Adding a big block never devalues a car (at least not to most people). The 348 was the only W engine to get the three two barrels often seen on top of these motors. The high horse 409 had twin four barrels to get enough cfm to meet demand.
By the way the only give away before 1962 as to whether you have a 348 or a 409 was which side of the motor the oil dip stick stuck up from the oil pan. After 192 the 409 had a big "X" cast into the front of the block because a lot of 348 motors where put in place of a 409 raced blown up and replaced under warranty with a true 409. A lot of the 409's I bought in my youth where made into a 409 by replacing the 348 oil pan with a $27 (1963 prices) 409 oil pan and a $0.90 cent decal. Most claimed 409 even if it was a 348, so I assume since yours claims to be the shorter stroke higher reving 348 I would tend to believe it.
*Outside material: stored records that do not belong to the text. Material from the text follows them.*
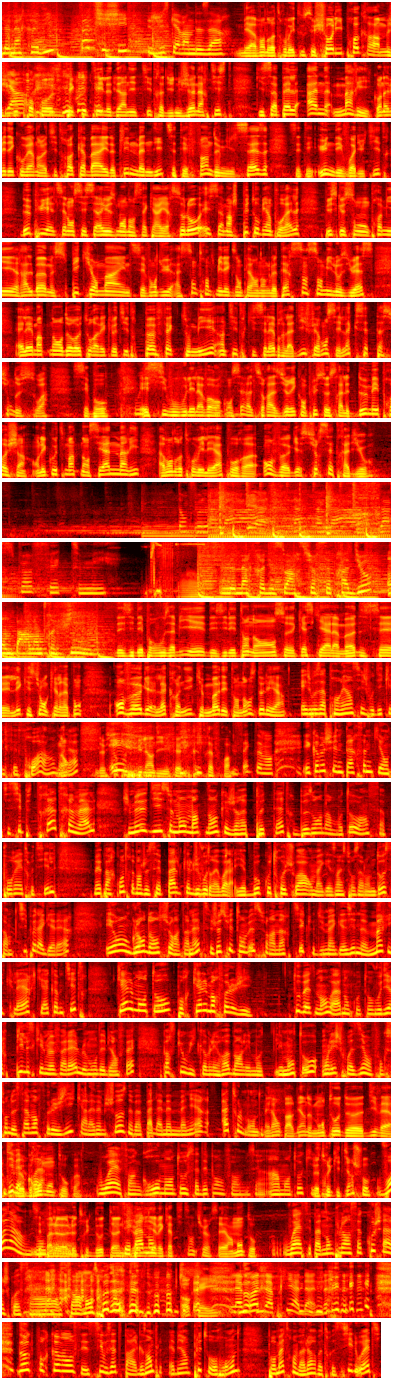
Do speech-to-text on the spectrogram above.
Le mercredi, pas de chichi jusqu'à 22h. Mais avant de retrouver tout ce joli programme, je vous propose d'écouter le dernier titre d'une jeune artiste qui s'appelle Anne-Marie, qu'on avait découvert dans le titre Rockabye de Clean Bandit. C'était fin 2016. C'était une des voix du titre. Depuis, elle s'est lancée sérieusement dans sa carrière solo et ça marche plutôt bien pour elle, puisque son premier album Speak Your Mind s'est vendu à 130 000 exemplaires en Angleterre, 500 000 aux US. Elle est maintenant de retour avec le titre Perfect to Me, un titre qui célèbre la différence et l'acceptation de soi. C'est beau. Oui. Et si vous voulez la voir en concert, elle sera à Zurich en plus, ce sera le 2 mai prochain. On l'écoute maintenant, c'est Anne-Marie avant de retrouver Léa pour euh, En Vogue sur cette radio. Le mercredi soir sur cette radio, on parle entre filles. Des idées pour vous habiller, des idées tendances, euh, qu'est-ce qui est à la mode? C'est les questions auxquelles répond En Vogue, la chronique mode et tendance de Léa. Et je vous apprends rien si je vous dis qu'il fait froid. hein, Non, voilà. de, surtout Et- depuis lundi, il fait très très froid. Exactement. Et comme je suis une personne qui anticipe très très mal, je me dis seulement maintenant que j'aurais peut-être besoin d'un moto. hein, ça pourrait être utile. Mais par contre, eh ben, je sais pas lequel je voudrais. Voilà, il y a beaucoup trop de choix en magasin et sur Zalando. C'est un petit peu la galère. Et en glandant sur Internet, je suis tombée sur un article du magazine Marie-Claire qui a comme titre Quel manteau pour quelle morphologie? Tout bêtement, voilà, donc autant vous dire pile ce qu'il me fallait, le monde est bien fait. Parce que oui, comme les robes, hein, les, manteaux, on les choisit en fonction de sa morphologie, car la même chose ne va pas de la même manière à tout le monde. Mais là, on parle bien de manteau de d'hiver, D'hiver, le gros voilà. manteau quoi. Ouais, enfin, gros manteau, ça dépend. Enfin, c'est un manteau qui. Le truc qui tient chaud. Voilà. C'est pas le, euh, le truc d'automne c'est pas joli non- avec la petite ceinture, c'est un manteau. Ouais, c'est pas non plus un sac couchage, quoi. C'est un, c'est un entre-deux. Donc, Ok. La mode a pris à Dan. donc, pour commencer, si vous êtes par exemple, eh bien, plutôt ronde, pour mettre en valeur votre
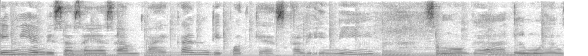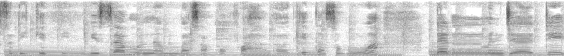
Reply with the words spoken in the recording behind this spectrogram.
ini yang bisa saya sampaikan di podcast kali ini. Semoga ilmu yang sedikit ini bisa menambah sakofah uh, kita semua dan menjadi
The 348 has the same length stroke as the 327, and it shares the bore size with a BBC 396 and the SBC 400. The good thing about a W motor is that it was an eraly version of the Mark IV BBC so a396 turned down will become a stroker crank in your 348 block. You can also add a 454's 400 inch stroke crank in this engine for even more displacement (427 cubes); but once again you need to turn the crank undersized to fit in the smaller journal block. This saves money because bad 396 crank or bad 454 cranks that can not be turned 20 under (and are therefore just boat anchors) can be used in your block as a new standard crank. since you are going to be carving off nearly a three tenths of an inch (that's right the 348 crank was over a quarter inch smaller than the newer 396 454 crank journal size).